RECORD EXTRACTS START

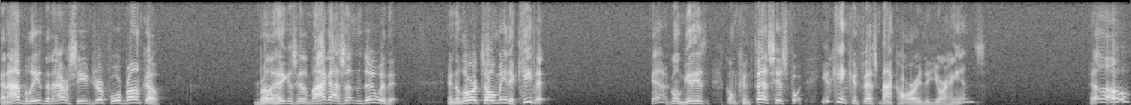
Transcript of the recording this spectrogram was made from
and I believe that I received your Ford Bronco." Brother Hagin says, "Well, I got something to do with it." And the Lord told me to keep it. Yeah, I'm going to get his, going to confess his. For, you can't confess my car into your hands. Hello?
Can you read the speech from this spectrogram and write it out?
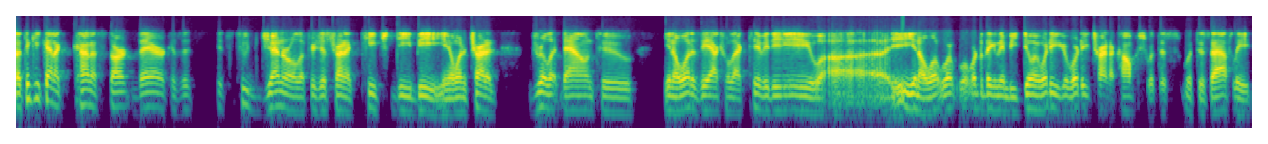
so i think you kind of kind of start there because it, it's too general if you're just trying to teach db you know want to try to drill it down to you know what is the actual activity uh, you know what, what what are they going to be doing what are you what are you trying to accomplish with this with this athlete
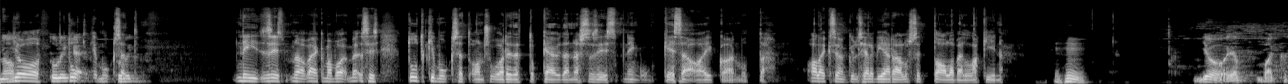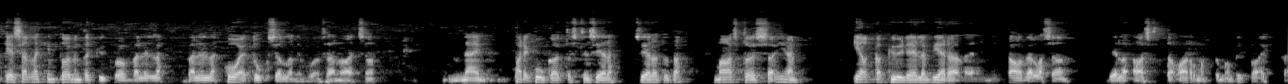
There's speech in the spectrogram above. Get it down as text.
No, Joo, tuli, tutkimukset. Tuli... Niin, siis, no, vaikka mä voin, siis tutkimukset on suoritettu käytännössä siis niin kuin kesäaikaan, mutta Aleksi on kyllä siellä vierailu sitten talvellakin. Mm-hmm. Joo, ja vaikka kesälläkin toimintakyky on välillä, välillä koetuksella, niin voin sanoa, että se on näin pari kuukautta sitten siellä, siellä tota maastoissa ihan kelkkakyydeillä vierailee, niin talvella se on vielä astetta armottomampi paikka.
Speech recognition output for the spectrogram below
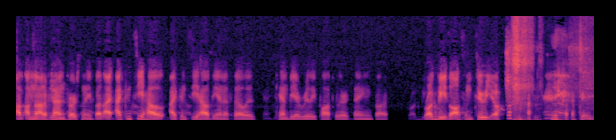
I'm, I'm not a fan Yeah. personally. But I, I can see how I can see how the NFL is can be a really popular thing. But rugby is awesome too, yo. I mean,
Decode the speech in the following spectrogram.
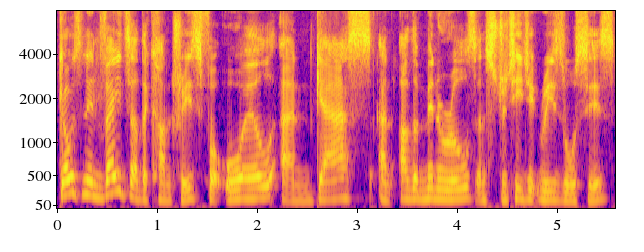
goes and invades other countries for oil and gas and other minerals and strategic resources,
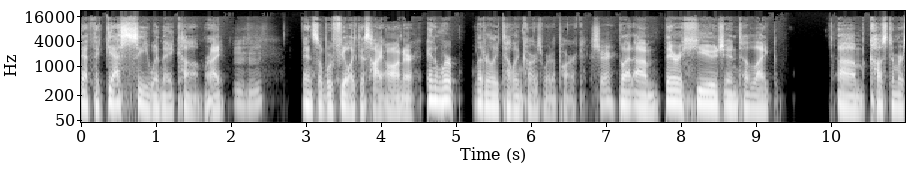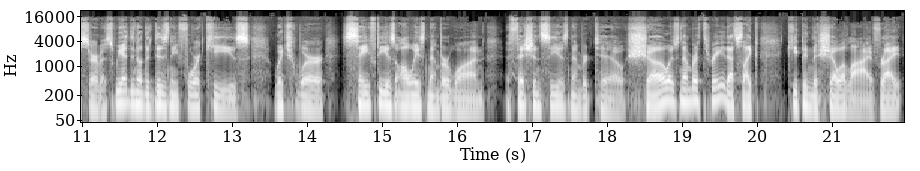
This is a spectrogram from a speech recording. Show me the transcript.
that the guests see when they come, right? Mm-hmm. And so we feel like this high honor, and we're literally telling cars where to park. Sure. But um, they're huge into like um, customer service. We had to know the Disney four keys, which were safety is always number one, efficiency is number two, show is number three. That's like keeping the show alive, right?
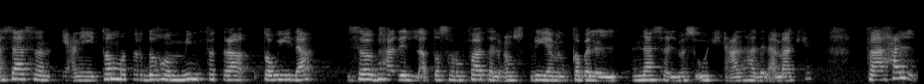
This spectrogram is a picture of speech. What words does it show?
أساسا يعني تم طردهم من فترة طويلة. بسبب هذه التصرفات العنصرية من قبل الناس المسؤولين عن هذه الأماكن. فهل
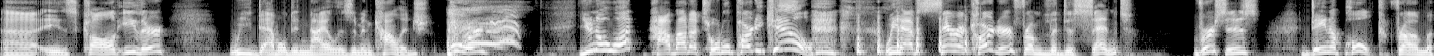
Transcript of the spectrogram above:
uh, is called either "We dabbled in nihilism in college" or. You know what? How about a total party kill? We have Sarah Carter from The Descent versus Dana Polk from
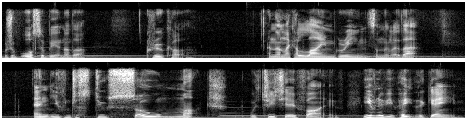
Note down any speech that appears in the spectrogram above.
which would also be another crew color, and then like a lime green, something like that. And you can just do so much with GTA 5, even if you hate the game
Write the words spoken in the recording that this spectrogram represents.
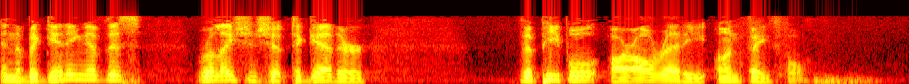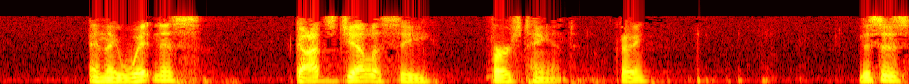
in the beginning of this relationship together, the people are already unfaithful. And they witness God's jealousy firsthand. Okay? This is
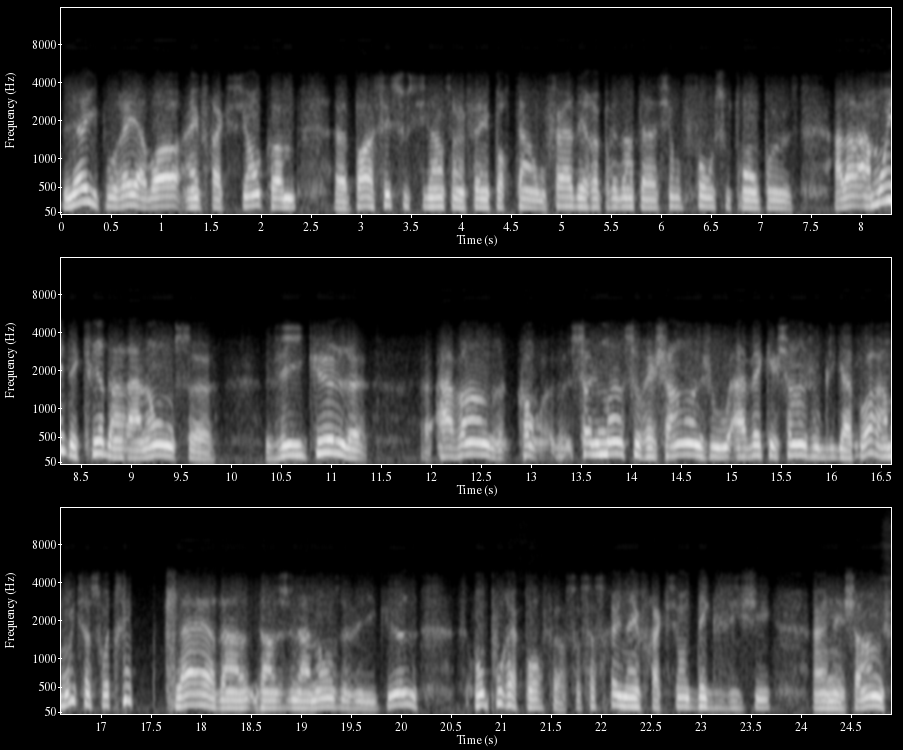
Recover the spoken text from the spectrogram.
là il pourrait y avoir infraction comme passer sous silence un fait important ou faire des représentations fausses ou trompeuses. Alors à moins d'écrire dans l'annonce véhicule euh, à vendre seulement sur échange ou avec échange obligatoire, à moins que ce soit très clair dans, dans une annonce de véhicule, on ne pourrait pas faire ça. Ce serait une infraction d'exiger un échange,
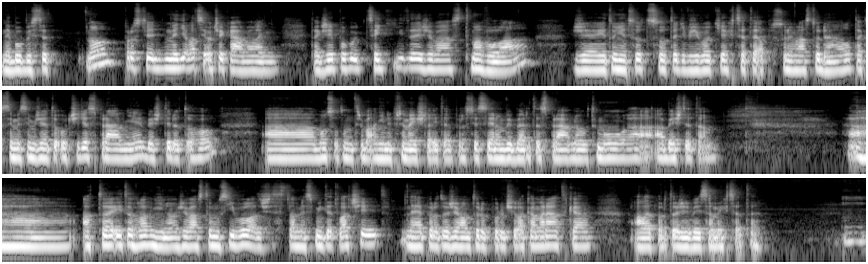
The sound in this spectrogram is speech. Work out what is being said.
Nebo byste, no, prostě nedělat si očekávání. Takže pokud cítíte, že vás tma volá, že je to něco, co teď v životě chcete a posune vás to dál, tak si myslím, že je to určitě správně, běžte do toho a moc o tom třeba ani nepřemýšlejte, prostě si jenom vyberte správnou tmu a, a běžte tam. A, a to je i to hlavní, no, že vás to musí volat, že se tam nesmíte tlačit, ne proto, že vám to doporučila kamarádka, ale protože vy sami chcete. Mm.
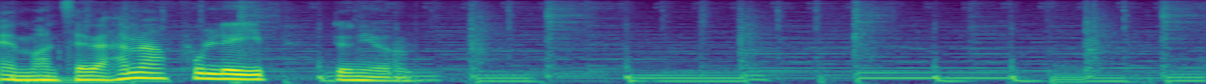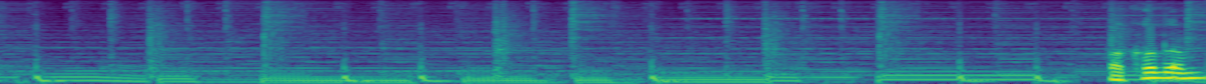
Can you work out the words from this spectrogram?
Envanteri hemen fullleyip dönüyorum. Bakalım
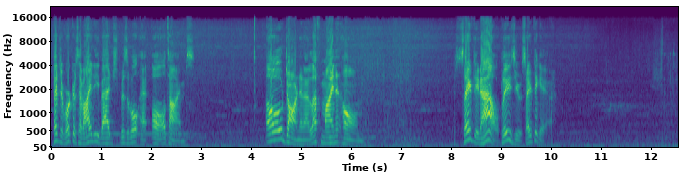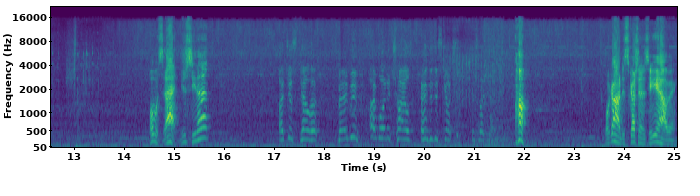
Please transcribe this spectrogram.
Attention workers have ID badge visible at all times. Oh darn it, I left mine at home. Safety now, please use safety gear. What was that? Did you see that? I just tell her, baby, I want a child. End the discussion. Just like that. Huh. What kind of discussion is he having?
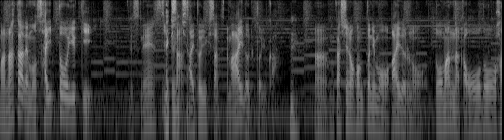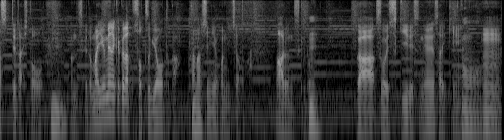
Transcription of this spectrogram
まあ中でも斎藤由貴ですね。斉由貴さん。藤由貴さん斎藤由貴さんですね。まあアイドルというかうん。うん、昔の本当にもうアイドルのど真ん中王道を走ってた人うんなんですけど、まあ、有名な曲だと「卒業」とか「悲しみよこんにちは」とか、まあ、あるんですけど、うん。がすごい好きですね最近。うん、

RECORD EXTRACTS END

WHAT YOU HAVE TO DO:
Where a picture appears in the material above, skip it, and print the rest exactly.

RESPONSE BOX:
Transcript of the recording this spectrogram was made from
and I believe that I received your Ford Bronco." Brother Hagin says, "Well, I got something to do with it." And the Lord told me to keep it. Yeah, I'm going to get his, going to confess his. For, you can't confess my car into your hands. Hello?
Can you read the speech from this spectrogram and write it out?
so i think you kind of kind of start there because it, it's too general if you're just trying to teach db you know want to try to drill it down to you know what is the actual activity uh, you know what, what what are they going to be doing what are you what are you trying to accomplish with this with this athlete
There's speech in the spectrogram above. Get it down as text.
No, Joo, tuli, tutkimukset. Tuli... Niin, siis, no, vaikka mä voin, siis tutkimukset on suoritettu käytännössä siis niin kuin kesäaikaan, mutta Aleksi on kyllä siellä vierailu sitten talvellakin. Mm-hmm. Joo, ja vaikka kesälläkin toimintakyky on välillä, välillä koetuksella, niin voin sanoa, että se on näin pari kuukautta sitten siellä, siellä tota maastoissa ihan kelkkakyydeillä vierailee, niin talvella se on vielä astetta armottomampi paikka.
Speech recognition output for the spectrogram below
I'm, I'm not a fan Yeah. personally. But I, I can see how I can see how the NFL is can be a really popular thing. But rugby is awesome too, yo. I mean,
Decode the speech in the following spectrogram.
goes and invades other countries for oil and gas and other minerals and strategic resources,
This is a spectrogram from a speech recording. Show me the transcript.
that the guests see when they come, right? Mm-hmm. And so we feel like this high honor, and we're literally telling cars where to park. Sure. But um, they're huge into like um, customer service. We had to know the Disney four keys, which were safety is always number one, efficiency is number two, show is number three. That's like keeping the show alive, right?
This spectrogram is a picture of speech. What words does it show?
أساسا يعني تم طردهم من فترة طويلة. بسبب هذه التصرفات العنصرية من قبل الناس المسؤولين عن هذه الأماكن. فهل
Transcript of the spectrogram above:
uh, is called either "We dabbled in nihilism in college" or. You know what? How about a total party kill? We have Sarah Carter from The Descent versus Dana Polk from
Note down any speech that appears in the spectrogram above.
which would also be another crew color, and then like a lime green, something like that. And you can just do so much with GTA 5, even if you hate the game
Write the words spoken in the recording that this spectrogram represents.
in the beginning of this relationship together, the people are already unfaithful. And they witness God's jealousy firsthand. Okay? This is
Recover the spoken text from the spectrogram.
là il pourrait y avoir infraction comme passer sous silence un fait important ou faire des représentations fausses ou trompeuses. Alors à moins d'écrire dans l'annonce véhicule euh, à vendre seulement sur échange ou avec échange obligatoire, à moins que ce soit très clair dans, dans une annonce de véhicule, on ne pourrait pas faire ça. Ce serait une infraction d'exiger un échange,
The sound in this spectrogram is speech. Work out what is being said.
Nebo byste, no, prostě nedělat si očekávání. Takže pokud cítíte, že vás tma volá, že je to něco, co teď v životě chcete a posune vás to dál, tak si myslím, že je to určitě správně, běžte do toho a moc o tom třeba ani nepřemýšlejte, prostě si jenom vyberte správnou tmu a, a běžte tam. A, a to je i to hlavní, no, že vás to musí volat, že se tam nesmíte tlačit, ne proto, že vám to doporučila kamarádka, ale protože vy sami chcete. Mm.
Can you work out the words from this spectrogram?
Envanteri hemen fullleyip dönüyorum. Bakalım
Please transcribe this spectrogram.
Attention workers have ID badge visible at all times. Oh darn it, I left mine at home. Safety now, please use safety gear. What was that? Did you see that? I just tell her, baby, I want a child. End the discussion. Just like that. Huh. What kind of discussion is he having?
Transcription of this spectrogram
まあ中でも斎藤由貴ですね。斉由貴さん。藤由貴さん斎藤由貴さんですね。まあアイドルというかうん。うん、昔の本当にもうアイドルのど真ん中王道を走ってた人うんなんですけど、まあ、有名な曲だと「卒業」とか「悲しみよこんにちは」とか、まあ、あるんですけど、うん。がすごい好きですね最近。うん、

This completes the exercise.